Task description -> Going through the entries below, copy out each line that contains "dBFS".

Material provided ->
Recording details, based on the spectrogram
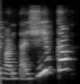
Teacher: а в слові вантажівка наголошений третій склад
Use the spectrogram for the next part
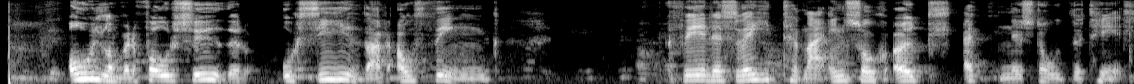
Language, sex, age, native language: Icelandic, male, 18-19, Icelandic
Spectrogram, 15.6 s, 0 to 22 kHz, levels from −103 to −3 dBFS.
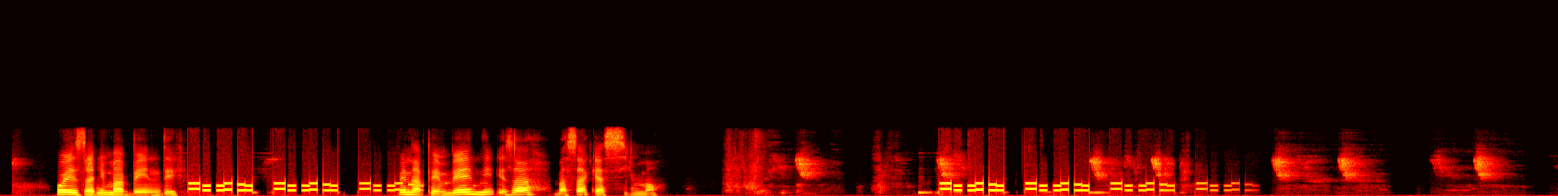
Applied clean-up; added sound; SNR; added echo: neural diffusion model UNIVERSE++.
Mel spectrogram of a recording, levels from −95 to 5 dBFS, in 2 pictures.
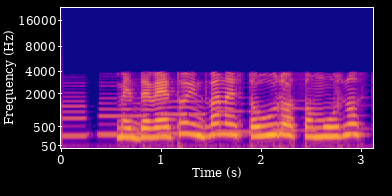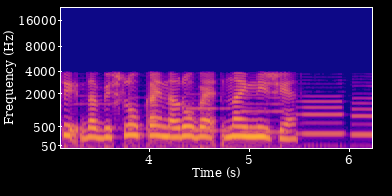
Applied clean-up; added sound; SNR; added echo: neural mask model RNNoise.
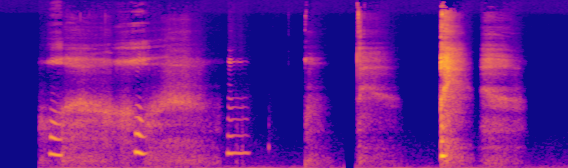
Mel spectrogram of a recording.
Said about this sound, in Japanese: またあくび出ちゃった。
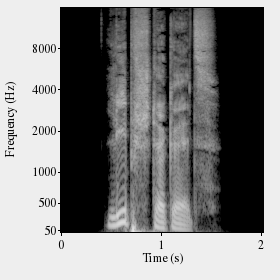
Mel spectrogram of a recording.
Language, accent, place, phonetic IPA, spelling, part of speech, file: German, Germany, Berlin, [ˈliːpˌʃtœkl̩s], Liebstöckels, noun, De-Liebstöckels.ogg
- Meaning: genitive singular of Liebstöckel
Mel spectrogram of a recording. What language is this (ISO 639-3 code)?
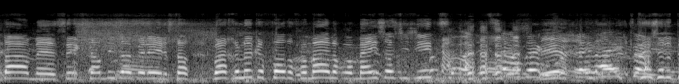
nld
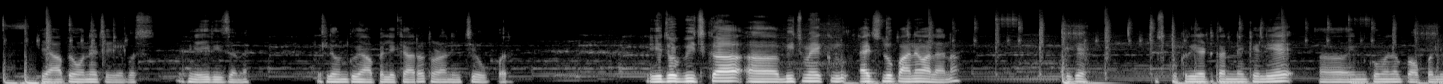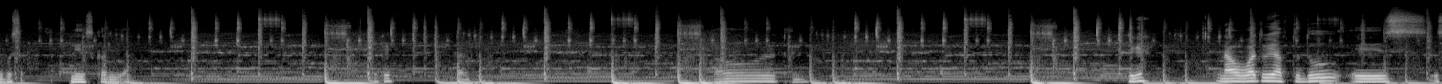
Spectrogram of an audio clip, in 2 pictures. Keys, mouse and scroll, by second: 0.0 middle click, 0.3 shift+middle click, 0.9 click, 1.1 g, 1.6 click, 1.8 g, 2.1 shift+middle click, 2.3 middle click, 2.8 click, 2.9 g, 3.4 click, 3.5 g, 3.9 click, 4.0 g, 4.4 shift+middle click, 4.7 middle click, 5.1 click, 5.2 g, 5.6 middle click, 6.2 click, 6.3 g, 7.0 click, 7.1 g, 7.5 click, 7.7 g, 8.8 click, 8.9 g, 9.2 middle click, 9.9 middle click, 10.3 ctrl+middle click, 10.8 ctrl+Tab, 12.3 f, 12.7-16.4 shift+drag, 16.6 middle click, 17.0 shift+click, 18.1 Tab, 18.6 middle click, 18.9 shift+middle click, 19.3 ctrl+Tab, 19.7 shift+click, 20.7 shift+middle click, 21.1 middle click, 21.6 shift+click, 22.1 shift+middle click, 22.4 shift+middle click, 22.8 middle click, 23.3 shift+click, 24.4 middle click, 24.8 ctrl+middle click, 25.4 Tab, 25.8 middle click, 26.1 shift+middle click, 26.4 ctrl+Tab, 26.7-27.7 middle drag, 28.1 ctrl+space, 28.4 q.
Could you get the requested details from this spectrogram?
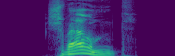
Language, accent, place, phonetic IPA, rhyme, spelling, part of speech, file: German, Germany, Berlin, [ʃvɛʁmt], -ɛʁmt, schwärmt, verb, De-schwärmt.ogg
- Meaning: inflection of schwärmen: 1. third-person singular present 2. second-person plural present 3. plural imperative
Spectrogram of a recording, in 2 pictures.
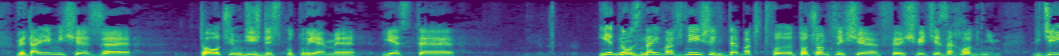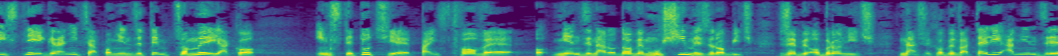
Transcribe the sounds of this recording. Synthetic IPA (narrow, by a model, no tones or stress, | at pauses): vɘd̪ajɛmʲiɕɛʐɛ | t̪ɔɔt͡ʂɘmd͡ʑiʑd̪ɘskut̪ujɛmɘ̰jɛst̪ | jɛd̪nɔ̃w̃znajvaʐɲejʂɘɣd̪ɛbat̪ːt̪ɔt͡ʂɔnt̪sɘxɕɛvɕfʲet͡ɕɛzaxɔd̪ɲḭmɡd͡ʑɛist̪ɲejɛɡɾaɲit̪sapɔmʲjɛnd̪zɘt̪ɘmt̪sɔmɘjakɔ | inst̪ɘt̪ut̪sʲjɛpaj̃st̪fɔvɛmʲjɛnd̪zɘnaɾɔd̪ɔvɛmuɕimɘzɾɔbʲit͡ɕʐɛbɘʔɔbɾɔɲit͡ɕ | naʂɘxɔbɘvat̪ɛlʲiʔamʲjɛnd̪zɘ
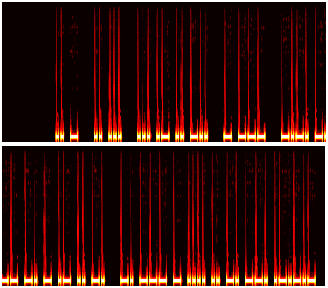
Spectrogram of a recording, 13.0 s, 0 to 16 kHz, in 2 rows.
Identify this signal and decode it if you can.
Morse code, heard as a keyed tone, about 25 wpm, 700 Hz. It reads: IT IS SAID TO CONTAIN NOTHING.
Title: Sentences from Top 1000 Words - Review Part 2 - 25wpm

Output below ->
Spectrogram, 15.6 s, 0 to 22 kHz, levels from −103 to −3 dBFS.
Mel spectrogram of a recording, levels from −95 to 5 dBFS, in 2 pictures.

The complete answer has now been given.